Articles filed under Energy Policy from Massachusetts

Timely plug

Patrick's nomination ensured the proposed Cape Wind project will become a major issue in the campaign leading up to the general election on Nov. 7. Patrick was the first gubernatorial candidate to support the wind farm, while the Republican nominee, Lt. Gov. Kerry Healey, strongly opposes it.
21 Sep 2006

Energy: Making it local

As the population grows, so do demands on goods, services and food production. And underlying all of these is a growing need for energy. Can our current energy infrastructure handle the load? Mark Price, the New England regional Energy Star outreach manager for Conservation Services Group, doesn't think so. "In 25 to 50 years we aren't going to be able to sustain centralized energy generation and distribution," he said. In the future, there will need to be more locally generated energy, he said, such as from wind farms or photovoltaic farms.
8 Sep 2006

Next governor must face difficult energy challenge

The first in a series of articles on issues facing the next governor. With electricity prices close to the highest in the nation, Massachusetts is no friend to the energy consumer. It lies at the end of the energy pipeline, getting its oil by ship and natural gas from far away fields. But the next governor will have a chance to make a significant improvement in supply by bringing more power, cleanly and efficiently, to the state. Energy demand in Massachusetts is rising close to 2 percent each year and a growing queue of energy projects are proposed on land and offshore.
20 Aug 2006

Romney outlines energy plan mixing conservation, alternate supply

BOSTON --Trying to stave off power shortages and high electricity costs, Gov. Mitt Romney on Friday unveiled a plan to both reduce demand and increase supply in Massachusetts. Within the next month, Romney will require more efficient energy use in state buildings, increased use of biofuels in the state automobile fleet and the creation of a lottery in which prizes will be awarded to consumers who buy energy-efficient equipment.
12 Aug 2006

Wood-burning plants gain power

``The problem we're having with all these wind farms is . . . they're proposing to put them in all the worst places," said Thomas W. French , assistant director of the Massachusetts Division of Fisheries and Wildlife. ``If they could do what the Russell Biomass plant did, which is to find a preexisting, historical industrial district, we'd be applauding them." As part of the ongoing state permitting process for the plant, French's division worked with its developers to reroute proposed power lines to reduce their impact on wildlife.
6 Aug 2006

Deadlines of All Kinds Loom for State Attorney General

Among those ideas, he believes, are new solutions in alternative energies for future generations.
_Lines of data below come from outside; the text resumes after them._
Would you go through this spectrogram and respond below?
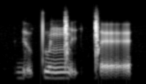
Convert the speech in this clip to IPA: ɡ ɛ̰ tʷ ɪ ŋ͡ǀ ḭ ʔ ǀ ɛ̰

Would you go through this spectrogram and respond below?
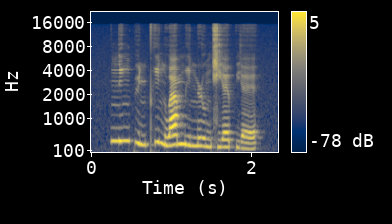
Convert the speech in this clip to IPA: n̪ i˥ ŋ p y˧˥ n pʰ i˥˩ n w ä˥ m i˥ n ɻ ʊ˥˩ ŋ ɕ j ɛ˥ p j ɛ˨˩˦

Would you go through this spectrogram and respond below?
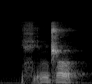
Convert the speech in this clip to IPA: fʲ ḛ n d͡ʒ o

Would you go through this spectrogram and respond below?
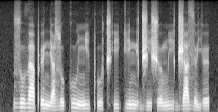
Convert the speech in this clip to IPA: z u˦ ð a˦ pʼ ʏ˦˨ nʲ ɑ˨ ɮ u˨ k u˦˨ ɲ i˧ pʼ u˨ t͡ʃʼ i˦ k i˦ nʲ ə˧ d͡ʒ i˨ ʃ ɵ˧ m i˦˨ d͡ʒ a˦ z ʏ˨ j ʏ˦

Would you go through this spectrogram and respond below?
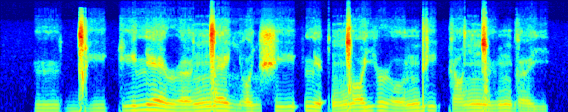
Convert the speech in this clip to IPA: ʉː˩ ɡ͡ǀ iː˩ k i˦˥ lʲ ɛ˥˨ ɹ œ˩˧ ŋ͡ǀ ɛ˥˨ ʎ ɔ˩˧ ʎ ʃ iː˦˥ ʔ lʲ œ˩ ʔ ŋ͡ǀ ɔ˦˥ j ɹ o˩˧ n d i˥˨ k ɑ˩˧ ŋ͡ǀ ʉ˩˧ ŋ ɡ œ˩ j

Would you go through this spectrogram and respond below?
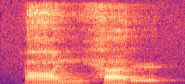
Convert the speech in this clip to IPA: ʕ iː h a ɾ ʏ

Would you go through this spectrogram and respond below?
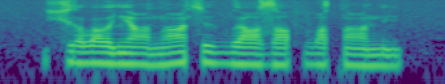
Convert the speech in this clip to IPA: x i lˠ ɤ ə̯ lʲ ãː dˤ ã s ʉ v əː zˤ i f v ə tˤ ã n i

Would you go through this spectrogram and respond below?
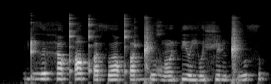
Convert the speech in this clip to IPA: ɖʱ ɘ˦˨ h ɘ˦˨ qʼ a˧˥ qʼ u˩˧˩ θ o˩˧˩ qʼ u˩˥ ɡ͡ǁ u˦˨ ʁ õ˩˧˩ pʲ o˦˨ j u˩˥ fʲ ø˧˥ ɳ ɡ͡ǁ u˧˥ θ

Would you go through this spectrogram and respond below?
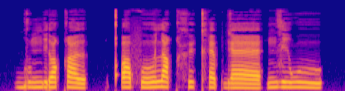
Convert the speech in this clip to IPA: ɡ u ŋ i ɾ o q ə | qʼ ɔ f o l a q x y kʰ æ p ɡ æ | n z i w u

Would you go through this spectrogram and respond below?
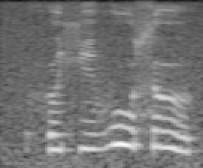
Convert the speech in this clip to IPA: h ɯ ç i v u s ɯ

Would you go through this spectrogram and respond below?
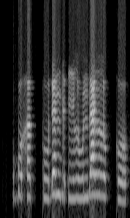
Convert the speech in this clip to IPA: ɓ ʊ h ɜ kː u ɗ ɛ ŋ ɡ ɪ ʔ i l u n d æ lː ʊ kː ʊ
That should not, however, include projects like the controversial Cape Wind offshore turbine project. "It's not a wind farm - it is a power plant, right in the middle of Nantucket Sound, and we should pass it on to future generations the way it is now," he said. "But there is a right way to do things, and not this way, which is really nothing more than a giveaway to a private developer for absolutely nothing. It is important to me that Nantucket Sound has been designated an ocean sanctuary by Massachusetts and that should be honored and respected - and it should be off-limits."
1 Aug 2006

South Shore’s Electric Avenue: NStar line would provide crucial power boost for Boston

What the new transmission cables don’t do, however, is add to the overall power generating capacity in New England. Overall, New England has a peak generating capacity of about 32,000 megawatts of electricity, and the region’s increasing demand is creating the need for about one more power plant a year, according to ISO New England.
27 May 2006

Regional leaders discuss energy at governors, premiers conference

Lee also warned that renewable energy sources, though desirable, were not a "silver bullet" solution. "It does leave an environmental footprint," Lee said, noting that wind energy and solar energy take up large areas of land, making it difficult to find a place to put them, especially in densely populated parts of the world.
13 May 2006

The New England Council and the New England Energy Alliance Outline Support for Nuclear Power in New England

If New England's nuclear energy plants had to be replaced by other non-emitting sources of electricity to meet the RGGI goals, the region would be looking at large-scale wind projects, with weather-dependent output, spread over some 650,000 acres of land or water at a cost of more than $10 billion.
11 Apr 2006
back to top